In reaching this holding, the court relied on three primary facts. First, it noted that nothing in the text of section 503(b) (including subsection (9)) requires immediate payment of such claims. Second, the court noted that the normal rationale for paying post-petition administrative claims is that such claims arise from ordinary course transactions with the post-petition debtor in possession and thus may be payable under section 363(c) of the Bankruptcy Code. By contrast, the court explained, Twenty Day Claims do not arise from transactions with the debtor in possession but instead arise from transactions with the pre-petition debtor, making section 363(c) completely inapplicable. Finally, the court noted that, in other provisions of the Bankruptcy Code, Congress made it clear when claims were to be paid as a matter of law, and concluded that “had Congress intended to provide §503(b)(9) claimants with some type of enhanced right to payment after allowance of the expense, I am convinced that it would have made its intent express in the statute.”

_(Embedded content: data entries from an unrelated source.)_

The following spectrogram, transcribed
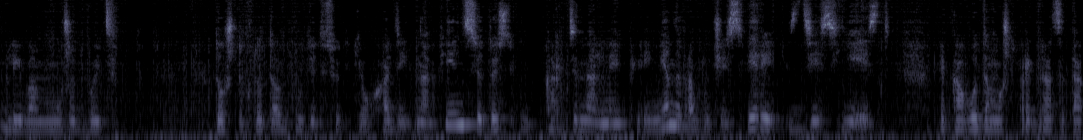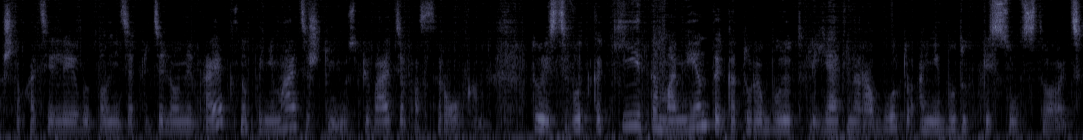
либо может быть то, что кто-то будет все-таки уходить на пенсию. То есть кардинальные перемены в рабочей сфере здесь есть. Для кого-то может проиграться так, что хотели выполнить определенный проект, но понимаете, что не успеваете по срокам. То есть вот какие-то моменты, которые будут влиять на работу, они будут присутствовать.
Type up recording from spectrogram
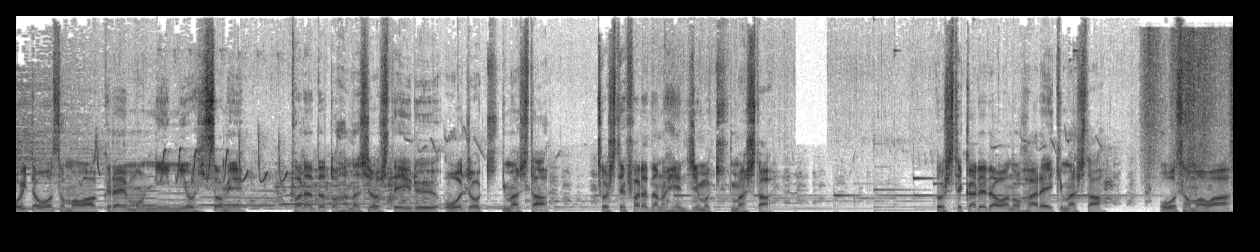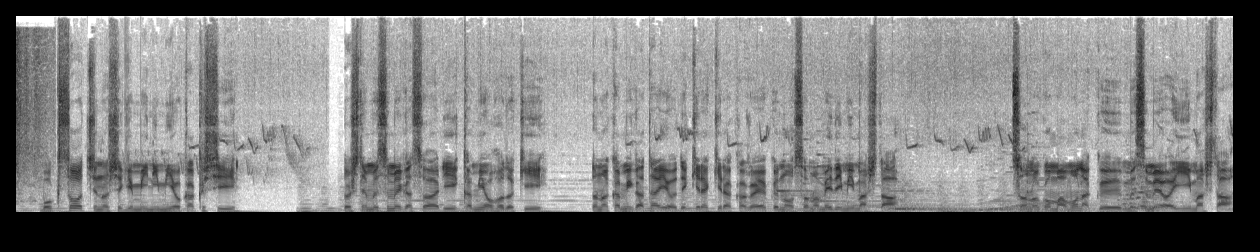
老いた王様は暗い門に身を潜めファラダと話をしている王女を聞きました。そしてファラダの返事も聞きました。そして彼らは野原へ行きました。王様は牧草地の茂みに身を隠しそして娘が座り髪をほどきその髪が太陽でキラキラ輝くのをその目で見ました。その後間もなく娘は言いました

While the reasoning of the court suggested that it would not be inclined to order immediate payment of Twenty Day Claims, the court ultimately held that it was within its discretion to order such claims paid, and the court scheduled an evidentiary hearing on that question. The creditor, however, realizing that it was unlikely to prevail, withdrew the motion prior to hearing.
Global Home Products
In Global Home Products, shortly after the debtor’s bankruptcy filing, a supplier to the debtor filed a motion seeking immediate allowance and payment of its Twenty Day Claim. Unlike in Bookbinders, however, the debtor did not argue that all Twenty Day Claims should be paid at the end of the case as a matter of law, and the creditor did not argue that all such claims should be paid immediately as a matter of law. Instead, both the debtor and the creditor agreed that the normal standards applicable to payment of post-petition administrative claims would apply.
The court then applied the extant standard tests for determining the timing of payment of administrative claims in the District of Delaware, including consideration of prejudice to the debtor and hardship to the claimant. In this regard, the debtor produced evidence that it did not have sufficient cash to pay all of its Twenty Day Claims and that a court order requiring it to pay such claims could violate its post-petition financing facility’s terms and would cause its reorganization efforts to collapse. Because the creditor could afford to wait for payment and was not itself in financial distress, the bankruptcy court ultimately concluded that the balance of equities favored the debtor. Thus, immediate payment was not required.
Ultimately, the results in Bookbinders and Global Home Products are somewhat unsatisfying, as both courts applied (or ruled that they would apply) the traditional test for whether administrative claims should be paid and did not address the special nature of Twenty Day Claims or clearly articulate a rationale justifying application of the old tests in this new context. That said, the fact that the court ruled in favor of the debtor in both cases suggests that, whatever the logic applied, creditors may have a difficult time obtaining rulings from bankruptcy courts ordering immediate payment of such claims.
While a seemingly minor revision to the Bankruptcy Code, the enactment of section 503(b)(9) has greatly shifted the dynamic between debtors and their suppliers in a number of interesting, untested and unexpected ways. The decisions of the courts in Bookbinders and Global Home Products represent bankruptcy courts’ initial efforts at interpreting some of the many interesting facets of this new Code section, which will likely be the subject of substantial litigation and dispute for years to come.